In a related case, conservative icon Justice Scalia wrote for a unanimous Supreme Court that “statutory prohibitions often go beyond the principal evil [Congress was considering at the time] to cover reasonably comparable evils, and it is ultimately the provisions of our laws rather than the principal concerns of our legislators by which we are governed.”

I rarely agreed with Justice Scalia, but when he was right, he was right. The text is clear.
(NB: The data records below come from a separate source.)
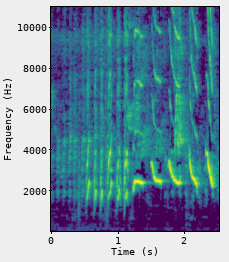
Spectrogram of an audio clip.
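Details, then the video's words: Jeritan shrieking of a cucak ijo (greater green leafbird), played to make other birds sing quickly: rapid buzzy chips accelerate into five loud, drawn-out whistled notes that slide downward. "JERITAN Cucak Ijo Gacor, Bikin Burung Lain Cepat Bunyi Gacor"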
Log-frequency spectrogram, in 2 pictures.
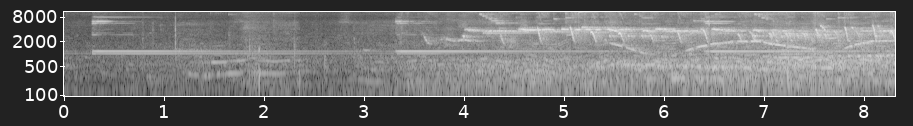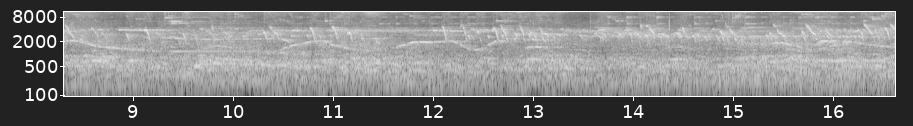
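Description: Concert band in performance, playing effect sounds. A steady high held tone fades out about six seconds in. From about four seconds in, a loud, dense shimmer of chimes and tinkling percussion builds, with repeated whistle glides that rise and fall over it.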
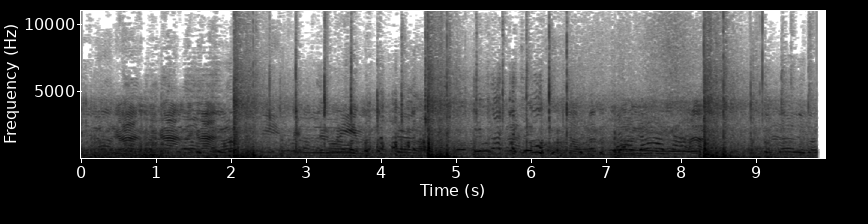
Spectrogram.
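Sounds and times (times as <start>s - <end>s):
fireworks bangs: 0.0s - 9.8s
people talking and calling out: 0.0s - 9.8s.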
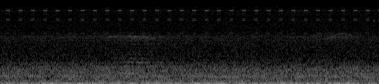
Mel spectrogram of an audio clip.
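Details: Steady broadband hiss and low hum fill a small indoor room, with no distinct animal sound standing out.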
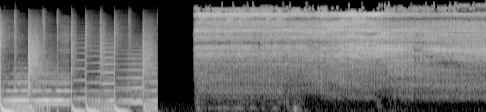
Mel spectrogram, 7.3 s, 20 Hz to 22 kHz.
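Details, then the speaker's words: MA-030 Evo RC car after installing a 4100kV motor and front one-way differential: thin high-pitched scraping screech as the drivetrain spins; gear retaining screws protrude and scratch the front differential housing, later needing sanding, noise gone after break-in. "as you can hear there's definitely some screeching coming from the front differential area and at this point I realize that it's the screws that hold the gear to the front differential itself those screws are sticking out a little bit too far and they're actually scratching the front differential housing"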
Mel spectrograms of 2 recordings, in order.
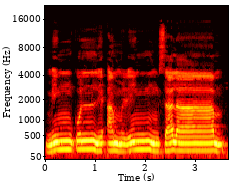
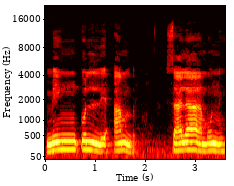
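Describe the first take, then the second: First: 'Amrin' runs into 'salam', with a stop after it. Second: There is a pause after 'amr', then 'salamun' follows. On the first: "যদি আমরা এখানে মিলাইতাম এরকম" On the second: "আমি যেহেতু এখানে অক্ষ ধরছি"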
And majorities of the public in every state, and even a majority of self-identified Republicans, overwhelmingly favor protections against sexual orientation and gender identity discrimination in the workplace.

In 2015, building on the freedom-to-marry win, LGBT leaders called for work to combat discrimination on several tracks: passing legislation at the local, state, and federal levels; working with businesses and growing public support; pursuing federal litigation under existing law.

Even winning in the Supreme Court under Title VII would not negate the need for additional legislation in Congress and the states, because work in multiple arenas, through multiple methodologies, builds understanding and support in people’s day-to-day lives, lays down building blocks of progress, and delivers protections that reach different people with different remedies.

While moving forward at the state and federal levels with explicit non-discrimination legislation — including H.R. 5, the Equality Act, recently passed by the House of Representatives and endorsed as good for business by the U.S. Chamber of Commerce, no less — we now look to the Supreme Court to hew decades of case law from numerous courts declaring that Title VII is, and must be enforced as, a “broad rule of workplace equality.” There should be no transgender exclusion or gay exception.

Evan Wolfson founded and led Freedom to Marry, the campaign to win marriage rights for same-sex couples, which culminated in victory at the Supreme Court in 2015. He teaches law and social change at Georgetown Law Center and at Yale University.